 (4) Laptev_Sea8978278970847438893588468
 (5) Kara_Sea71110963748373626450888260220
 (6) Barents_Sea28673214518814154415590271142
 (7) Greenland_Sea404108466229-62120502768-98659
 (8) Baffin_Bay_Gulf_of_St._Lawrence511295532632-2133744671964575
 (9) Canadian_Archipelago824385852284-27899854597-30212
 (10) Hudson_Bay155801248736-92935256849-101047
 (11) Central_Arctic32161173168700474173046118169999

The overall surplus to average is 381k km2, (4%).  Note large surpluses of ice in Chukchi, Barents and Kara Seas, as well as Central Arctic. The main deficits to average are in Greenland Sea and Hudson Bay, the latter being a shallow basin that will freeze over quickly once it starts.  Note that 2021 ice extent exceeds that of 2020 by nearly a full Wadham,  most of the difference being in Chukchi, Kara, Barents and Central Arctic.

Illustration by Eleanor Lutz shows Earth’s seasonal climate changes. If played in full screen, the four corners present views from top, bottom and sides.

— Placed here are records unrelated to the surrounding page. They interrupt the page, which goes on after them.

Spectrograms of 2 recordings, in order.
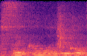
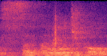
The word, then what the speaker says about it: psychological: yeah I agree and also not psychological psychological we do not pronounce P letter yeah yeah kind of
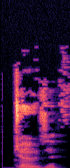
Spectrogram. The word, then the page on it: Joseph: English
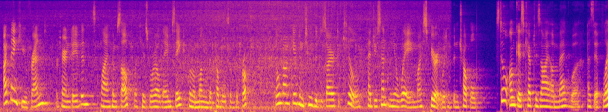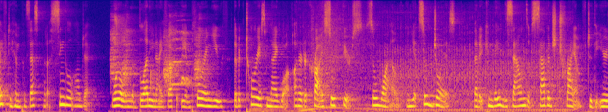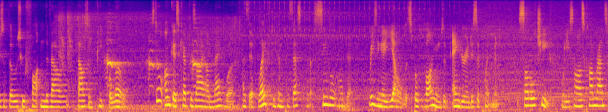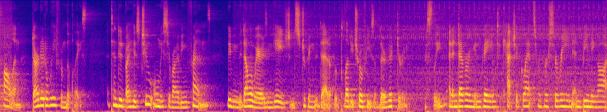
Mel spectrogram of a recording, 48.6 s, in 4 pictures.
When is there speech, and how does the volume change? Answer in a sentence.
You can hear the speech from 0.1 to 48.5 s, at a steady volume.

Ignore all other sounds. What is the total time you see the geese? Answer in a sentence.
You can hear the geese for 4 seconds altogether.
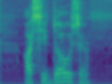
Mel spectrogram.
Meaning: acidosis (an abnormally increased acidity of the blood)
- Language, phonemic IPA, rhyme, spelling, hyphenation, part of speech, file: Dutch, /ˌɑ.siˈdoː.zə/, -oːzə, acidose, aci‧do‧se, noun, Nl-acidose.ogg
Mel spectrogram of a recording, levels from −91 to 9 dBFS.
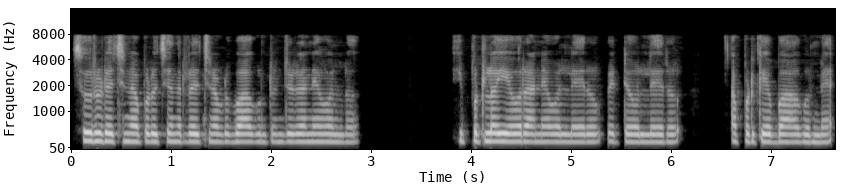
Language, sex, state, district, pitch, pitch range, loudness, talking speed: Telugu, female, Karnataka, Bellary, 205 Hz, 200-210 Hz, -17 LUFS, 120 wpm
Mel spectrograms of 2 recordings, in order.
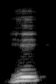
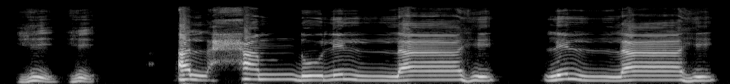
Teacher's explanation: আল হামদু আল হাম হা হাম হাম ঠিক এভাবে আপনাকে উচ্চারণ করতে হবে আলহামদু বলা যাবে না বলতে হবে আলহাম হাম এভাবে চেষ্টা করেন ইনশল্লাহ হয়ে যাবে আবার বলেন আলহামদু হামদু আলহামদু লিল্লাহি লিল্লাহি হি এটা হবে হাজের হি এখানে এই হারটা আমরা হলকের শুরু থেকে পাতলা করে উচ্চারণ করব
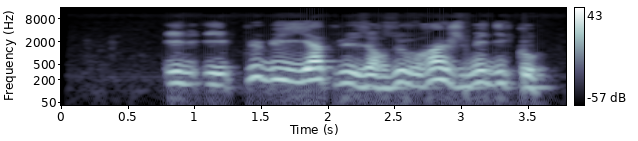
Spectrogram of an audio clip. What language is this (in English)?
French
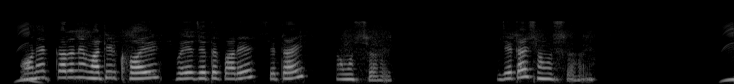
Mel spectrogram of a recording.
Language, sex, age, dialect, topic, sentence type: Bengali, female, 18-24, Northern/Varendri, agriculture, statement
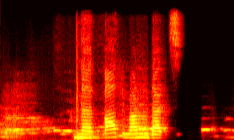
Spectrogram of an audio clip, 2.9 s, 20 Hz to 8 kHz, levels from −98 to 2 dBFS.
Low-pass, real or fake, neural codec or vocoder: 7.2 kHz; fake; codec, 16 kHz, 0.5 kbps, X-Codec, HuBERT features, trained on balanced general audio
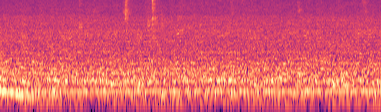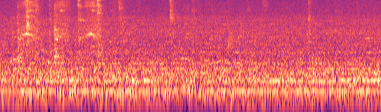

It is a visual representation of scientific datasets measuring Arctic ice extents.

via Science Matters

November 16, 2021